According to experts, married people are less likely to get dementia than singletons because they generally tend to be more socially active, have more frequent conversations, eat more healthily and exercise more than people who are single or widowed.

“It’s not the process of getting married or having a ring on your finger that protects you against the development of dementia,” lead researcher Dr Andrew Sommerlad, of University College London, said as quoted on Daily Mail.

“But I think what this study tells us is about the lifestyle factors that might affect someone’s risk of developing dementia.”

To arrive at this conclusion, researchers from University College London analyzed 14 studies which contained data on more than 800,000 people aged over 65.

The researchers found that single people were at 42 per cent higher risk of developing dementia compared to married people, while widows or widowers were at a 20 per cent higher risk.

Dr Sommerlad added that the social aspects of being married could help protect the brain.

“I think it is likely to be explained by the fact married people have more lifetime interaction with other people.
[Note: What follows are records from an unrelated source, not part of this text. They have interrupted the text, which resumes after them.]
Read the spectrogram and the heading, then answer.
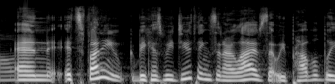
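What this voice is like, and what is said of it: Usual voice. Nothing is said of it.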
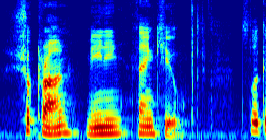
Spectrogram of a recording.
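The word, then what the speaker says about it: شكراً: and as we said when you see this and pronounce it as n okay we just learned shukran shukran meaning thank you let's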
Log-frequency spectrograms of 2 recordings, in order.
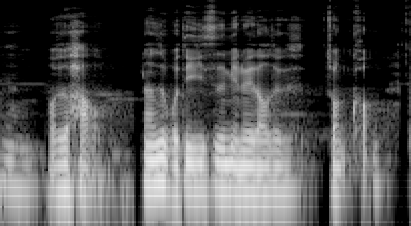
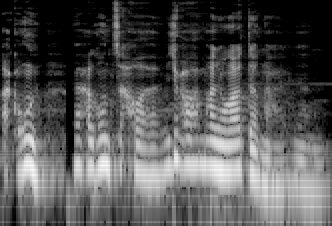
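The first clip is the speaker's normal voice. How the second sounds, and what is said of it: Urgent, agitated voice. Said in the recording (Chinese): “很急躁的声音说”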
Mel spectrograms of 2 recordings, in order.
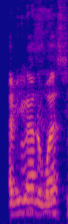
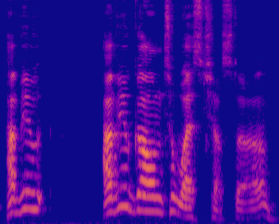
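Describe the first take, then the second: First: It sounds like an ordinary American asking. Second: It sounds like a stuffy British person asking.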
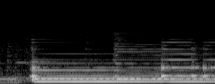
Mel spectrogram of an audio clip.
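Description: A guitar strikes a chord and lets it ring, with more notes added about a second in and again shortly after: a chord from the jazz progression (E7, E7♭9, Cmaj7) being demonstrated.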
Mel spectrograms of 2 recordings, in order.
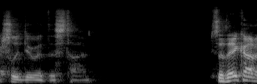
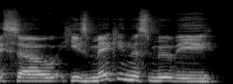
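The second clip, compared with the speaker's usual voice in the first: ordinary talk, nothing marked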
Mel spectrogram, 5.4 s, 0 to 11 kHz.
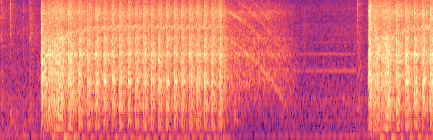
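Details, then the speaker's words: Infiniti G35 no-start: starter cranks the engine at a steady chug, about three and a half beats a second, twice without firing; no spark, caused by a disconnected ground wire. "devon was already here when i was trying to um you know trying to start up and we couldn't figure out what was going on with it"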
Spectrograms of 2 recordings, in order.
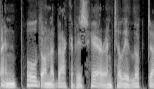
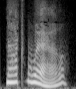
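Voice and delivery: high, scornful echo; queen scornfully repeating her husband; mocking queen. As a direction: throw the words back at him.

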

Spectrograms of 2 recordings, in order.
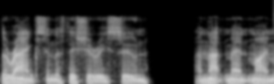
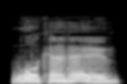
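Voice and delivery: slow, much higher and louder teasing echo; suggestive; 10 semitones higher, 9 dB louder, slower than usual. A narrator's reading. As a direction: lean on it with a knowing wink. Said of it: "he said suggestively".

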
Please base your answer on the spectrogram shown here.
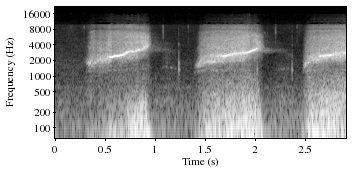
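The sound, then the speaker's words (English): Dolphin signature whistle, repeated three times as bright upward-sweeping tones, each lasting over half a second with short quiet gaps between, the last one cut off at the end. “that's what Rosalie's signature whistle sounded like”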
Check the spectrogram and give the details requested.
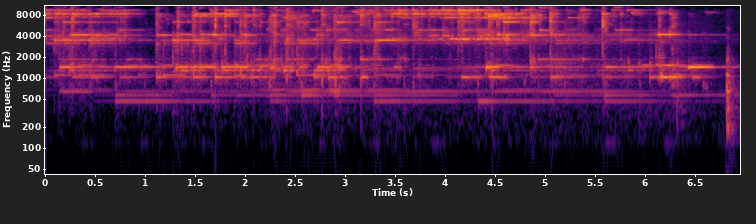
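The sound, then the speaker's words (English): Two tuned hanging bells ring together, struck again and again in quick succession, their bright, overlapping tones shimmering and sustaining with no voices, ending in a quick final clatter. “This is another thing that I use with hung bells.”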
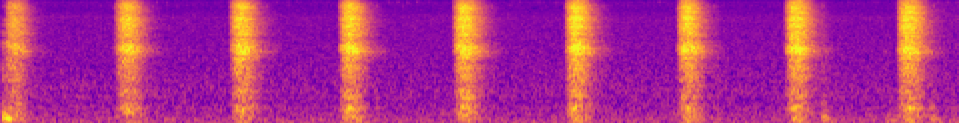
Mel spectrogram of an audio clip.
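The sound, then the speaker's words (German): Nine forceful, evenly spaced exhalation bursts of Kapalabhati yoga breathing, each a short, sharp hiss at a quick, steady rhythm with quiet gaps between. “Bei Kapalapati haben wir den Fokus auf die Ausatmung. Das heißt, wir probieren es nochmal, tief einatmen und dann stoßweise”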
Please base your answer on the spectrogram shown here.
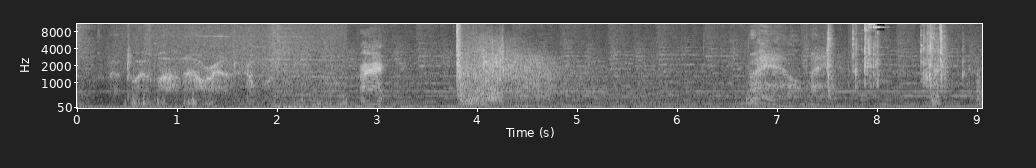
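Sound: hunting rifle gunshot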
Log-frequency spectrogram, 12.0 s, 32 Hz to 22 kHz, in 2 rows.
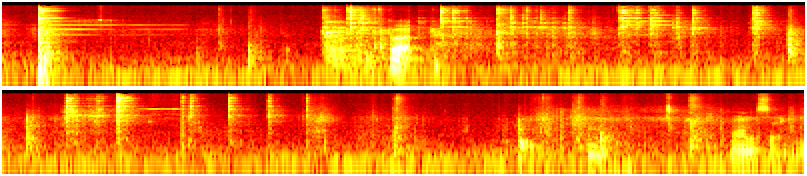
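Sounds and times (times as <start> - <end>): metal parts clinking: 2.4 - 8.4.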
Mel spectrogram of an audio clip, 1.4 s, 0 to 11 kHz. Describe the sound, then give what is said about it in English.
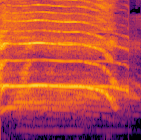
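A single piercing, high-pitched scream rings out loud from the bottom of a dark staircase leading down into a basement, holding steady for over a second before its pitch sags and it cuts off, with no other sounds around it. “The light dissipates after about 20 feet, and from the bottom, you hear a piercing scream.”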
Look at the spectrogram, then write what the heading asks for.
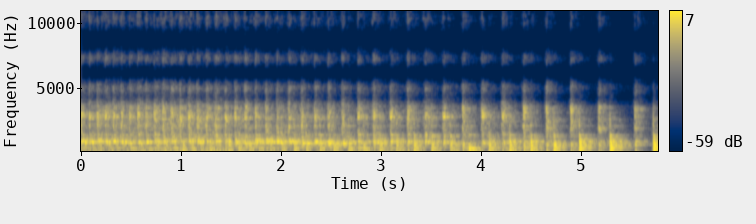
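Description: A prize wheel spins, and its pointer ticks rapidly and evenly over the pegs. The clicks slowly spread apart toward the end as the wheel loses speed.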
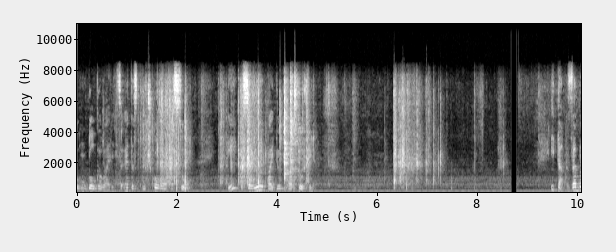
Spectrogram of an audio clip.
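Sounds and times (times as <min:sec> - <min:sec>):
steady low hum: 0:00.0 - 0:10.0
rustling scrape: 0:01.2 - 0:02.2, 0:02.8 - 0:03.8, 0:06.4 - 0:07.3.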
That is stimulating to your brain and it gives you more strategies to be able to cope with the damage to your brain that dementia causes – what’s known as cognitive reserve,” Dr SOmmerlad added.

Dr Laura Phipps of Alzheimer’s Research UK also added that various researches have shown that married people generally live longer and enjoy better health.

“There is compelling research showing married people generally live longer and enjoy better health, with many different factors likely to be contributing to that link,” Dr Phipps said as quoted on Daily Mail.

“People who are married tend to be financially better off, a factor that is closely interwoven with many aspects of our health. Spouses may help to encourage healthy habits, look out for their partner’s health and provide social support.

“Staying physically, mentally and socially active are all important aspects of a healthy lifestyle and these are things everyone, regardless of their marital status, can work towards.”